*What you are asked to do:* Would you repeat the listing below verbatim and drop the images?

^^^^^^^^

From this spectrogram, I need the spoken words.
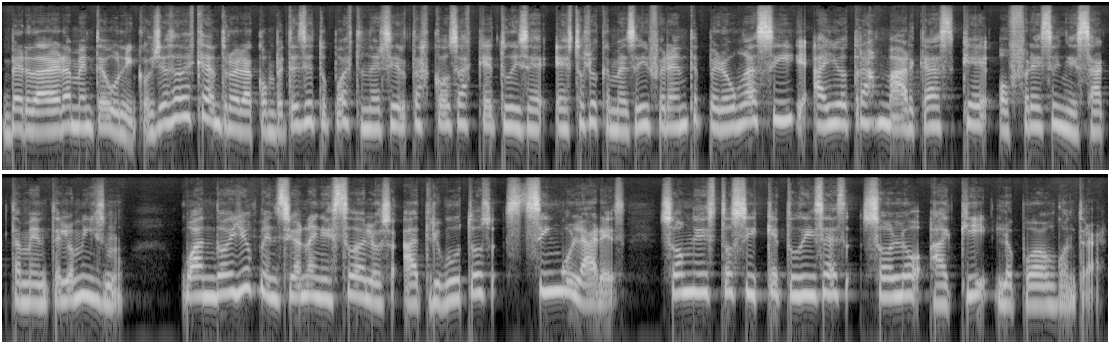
verdaderamente únicos. Ya sabes que dentro de la competencia tú puedes tener ciertas cosas que tú dices, esto es lo que me hace diferente, pero aún así hay otras marcas que ofrecen exactamente lo mismo. Cuando ellos mencionan esto de los atributos singulares, son estos sí que tú dices, solo aquí lo puedo encontrar.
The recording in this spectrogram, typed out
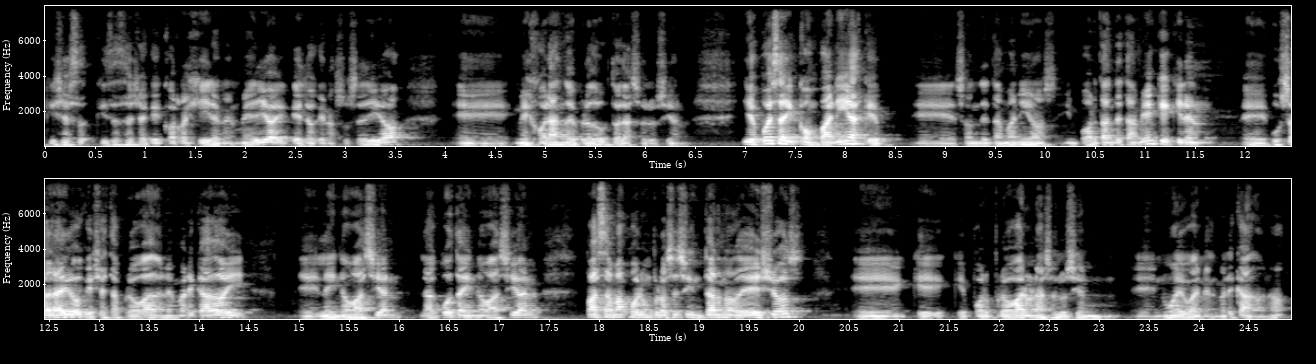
quizás, haya que corregir en el medio, y que es lo que nos sucedió, eh, mejorando el producto la solución. Y después hay compañías que eh, son de tamaños importantes también que quieren usar algo que ya está probado en el mercado y eh, la innovación, la cuota de innovación pasa más por un proceso interno de ellos eh, que, por probar una solución eh, nueva en el mercado, ¿no?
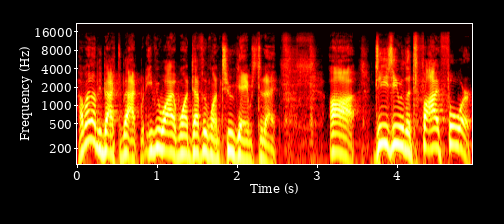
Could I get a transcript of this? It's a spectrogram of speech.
I might not be back-to-back, but EVY won definitely won two games today. Uh, DZ with a five four.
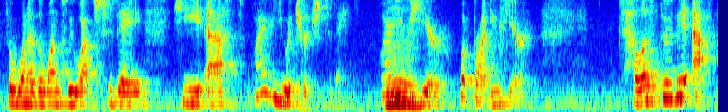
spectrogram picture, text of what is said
So one of the ones we watched today, he asked, "Why are you at church today? Why are mm. you here? What brought you here?" Tell us through the app.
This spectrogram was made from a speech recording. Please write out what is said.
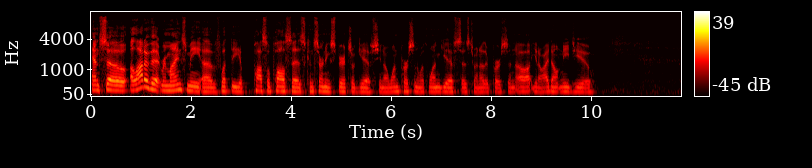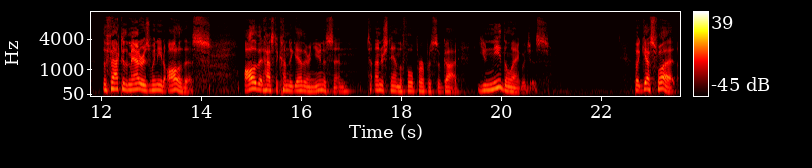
And so a lot of it reminds me of what the apostle Paul says concerning spiritual gifts. You know, one person with one gift says to another person, Oh, you know, I don't need you. The fact of the matter is, we need all of this. All of it has to come together in unison to understand the full purpose of God. You need the languages. But guess what?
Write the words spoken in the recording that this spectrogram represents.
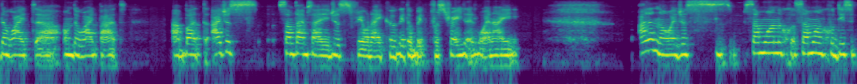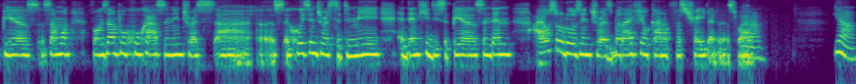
the right uh, on the right path. Uh, but I just sometimes I just feel like a little bit frustrated when I I don't know. I just someone who, someone who disappears, someone, for example, who has an interest, uh, who is interested in me, and then he disappears, and then I also lose interest, but I feel kind of frustrated as well. Yeah. Yeah.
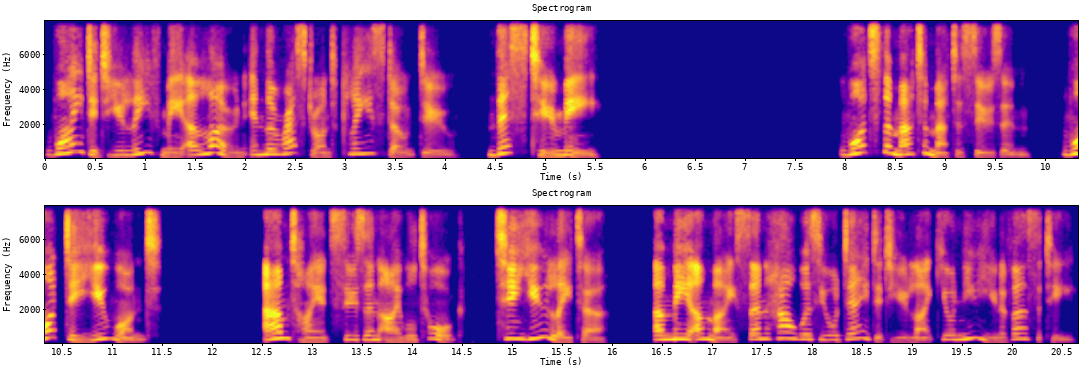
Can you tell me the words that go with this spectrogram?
Why did you leave me alone in the restaurant? Please don't do this to me. What's the matter, matter, Susan? What do you want? I'm tired, Susan. I will talk to you later. Amia Mason, how was your day? Did you like your new university?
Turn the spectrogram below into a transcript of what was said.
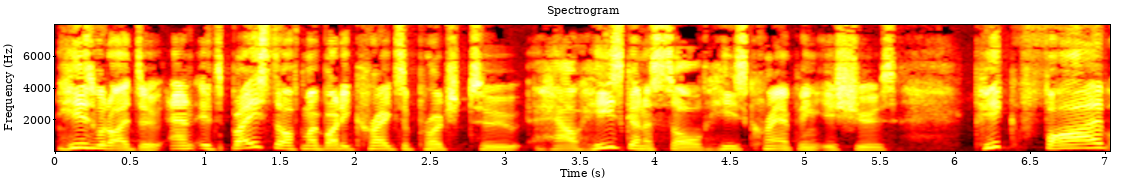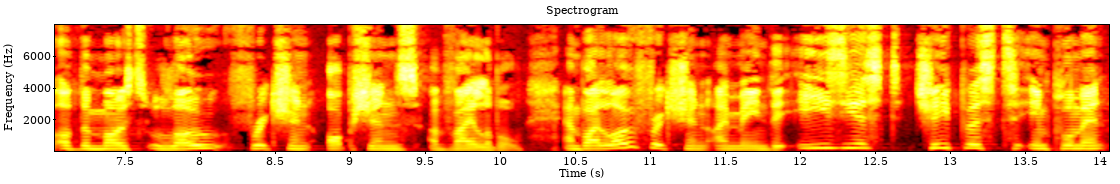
here's what I do. And it's based off my buddy Craig's approach to how he's going to solve his cramping issues. Pick five of the most low friction options available. And by low friction, I mean the easiest, cheapest to implement.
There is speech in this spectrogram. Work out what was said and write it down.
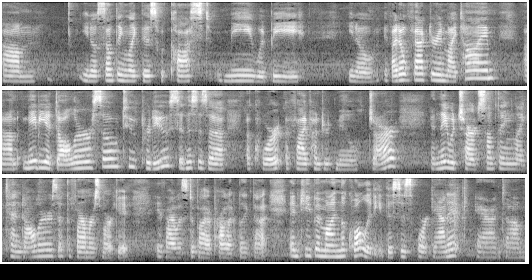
um, you know, something like this would cost me would be you know, if I don't factor in my time, um, maybe a dollar or so to produce. And this is a, a quart, a 500 mil jar. And they would charge something like $10 at the farmer's market if I was to buy a product like that. And keep in mind the quality. This is organic and, um,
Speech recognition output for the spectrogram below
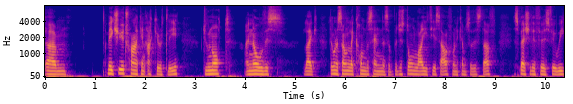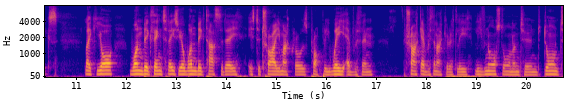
Um, make sure you're tracking accurately. Do not, I know this, like, I don't want to sound like condescending stuff, but just don't lie to yourself when it comes to this stuff, especially the first few weeks. Like, your one big thing today, so your one big task today is to try your macros properly, weigh everything, track everything accurately, leave no stone unturned. Don't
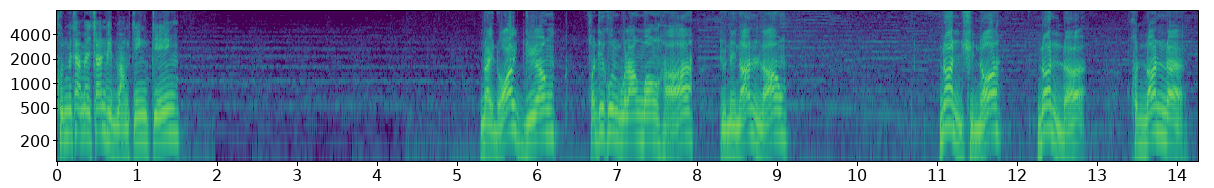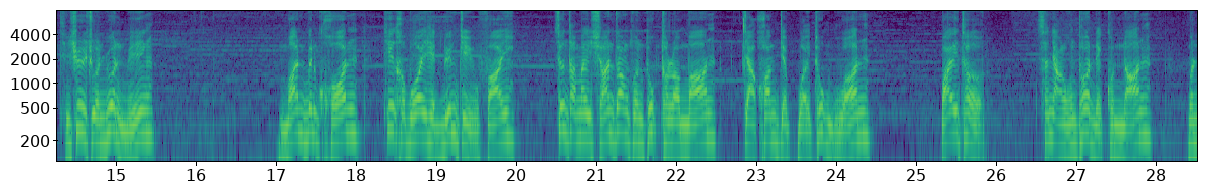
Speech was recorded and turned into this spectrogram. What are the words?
คุณไม่ทำให้ฉันผิดหวังจริงๆนายน้อยเกียง คนที่คุณกำลังมองหา อยู่ในนั้นแล้วนั่นสินะนั่นแหละคนนั้นน่ะที่ชื่อชวนย่วนหมิง มันเป็นคนที่ขโมยเห็ดลิ้นจี่ไฟ ซึ่งทำให้ฉันต้องทนทุกข์ทรมาน จากความเจ็บป่วยทุกวัน ไปเถอะฉันอยากลงโทษเด็กคนนั้น มัน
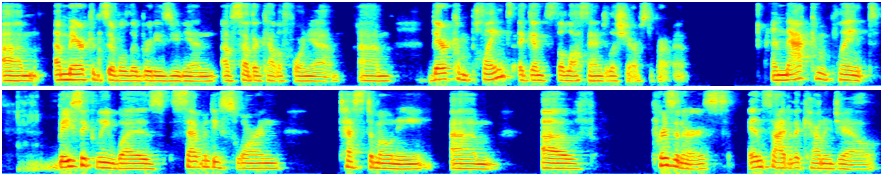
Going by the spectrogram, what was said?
um, American Civil Liberties Union of Southern California, um, their complaint against the Los Angeles Sheriff's Department. And that complaint basically was 70 sworn testimony um, of prisoners inside of the county jail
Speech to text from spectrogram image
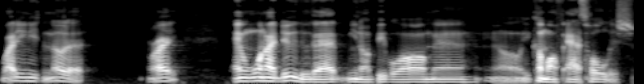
Why do you need to know that, right? And when I do do that, you know, people, oh man, you know, you come off assholeish.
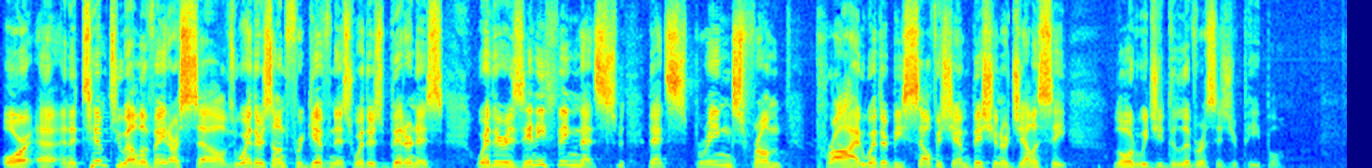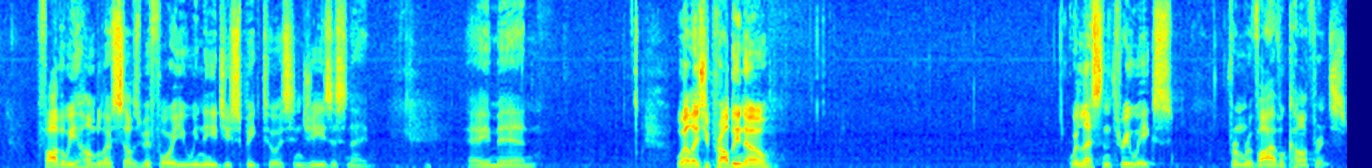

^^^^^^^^

*Result for this task:*
From this spectrogram, I need the spoken words.
verdaderamente únicos. Ya sabes que dentro de la competencia tú puedes tener ciertas cosas que tú dices, esto es lo que me hace diferente, pero aún así hay otras marcas que ofrecen exactamente lo mismo. Cuando ellos mencionan esto de los atributos singulares, son estos sí que tú dices, solo aquí lo puedo encontrar.
The recording in this spectrogram, typed out
quizás, haya que corregir en el medio, y que es lo que nos sucedió, eh, mejorando el producto la solución. Y después hay compañías que eh, son de tamaños importantes también que quieren usar algo que ya está probado en el mercado y eh, la innovación, la cuota de innovación pasa más por un proceso interno de ellos eh, que, por probar una solución eh, nueva en el mercado, ¿no?
Could I get a transcript of this? It's a spectrogram of speech.
I might not be back-to-back, but EVY won definitely won two games today. Uh, DZ with a five four.
spectrogram picture, text of what is said
So one of the ones we watched today, he asked, "Why are you at church today? Why are mm. you here? What brought you here?" Tell us through the app.
This spectrogram was made from a speech recording. Please write out what is said.
And so a lot of it reminds me of what the apostle Paul says concerning spiritual gifts. You know, one person with one gift says to another person, Oh, you know, I don't need you. The fact of the matter is, we need all of this. All of it has to come together in unison to understand the full purpose of God. You need the languages. But guess what?
Write the words spoken in the recording that this spectrogram represents.
the right uh, on the right path. Uh, but I just sometimes I just feel like a little bit frustrated when I I don't know. I just someone who, someone who disappears, someone, for example, who has an interest, uh, who is interested in me, and then he disappears, and then I also lose interest, but I feel kind of frustrated as well. Yeah. Yeah.
Can you tell me the words that go with this spectrogram?
Why did you leave me alone in the restaurant? Please don't do this to me. What's the matter, matter, Susan? What do you want? I'm tired, Susan. I will talk to you later. Amia Mason, how was your day? Did you like your new university?
Turn the spectrogram below into a transcript of what was said.
here's what I do. And it's based off my buddy Craig's approach to how he's going to solve his cramping issues. Pick five of the most low friction options available. And by low friction, I mean the easiest, cheapest to implement.
There is speech in this spectrogram. Work out what was said and write it down.
um, you know, something like this would cost me would be you know, if I don't factor in my time, um, maybe a dollar or so to produce. And this is a, a quart, a 500 mil jar. And they would charge something like $10 at the farmer's market if I was to buy a product like that. And keep in mind the quality. This is organic and, um,
Speech recognition output for the spectrogram below
Um, make sure you're tracking accurately. Do not, I know this, like, I don't want to sound like condescending stuff, but just don't lie to yourself when it comes to this stuff, especially the first few weeks. Like, your one big thing today, so your one big task today is to try your macros properly, weigh everything, track everything accurately, leave no stone unturned. Don't
Speech was recorded and turned into this spectrogram. What are the words?
คุณไม่ทำให้ฉันผิดหวังจริงๆนายน้อยเกียง คนที่คุณกำลังมองหา อยู่ในนั้นแล้วนั่นสินะนั่นแหละคนนั้นน่ะที่ชื่อชวนย่วนหมิง มันเป็นคนที่ขโมยเห็ดลิ้นจี่ไฟ ซึ่งทำให้ฉันต้องทนทุกข์ทรมาน จากความเจ็บป่วยทุกวัน ไปเถอะฉันอยากลงโทษเด็กคนนั้น มัน
Going by the spectrogram, what was said?
um, American Civil Liberties Union of Southern California, um, their complaint against the Los Angeles Sheriff's Department. And that complaint basically was 70 sworn testimony um, of prisoners inside of the county jail
Speech to text from spectrogram image
Why do you need to know that, right? And when I do do that, you know, people, oh man, you know, you come off assholeish.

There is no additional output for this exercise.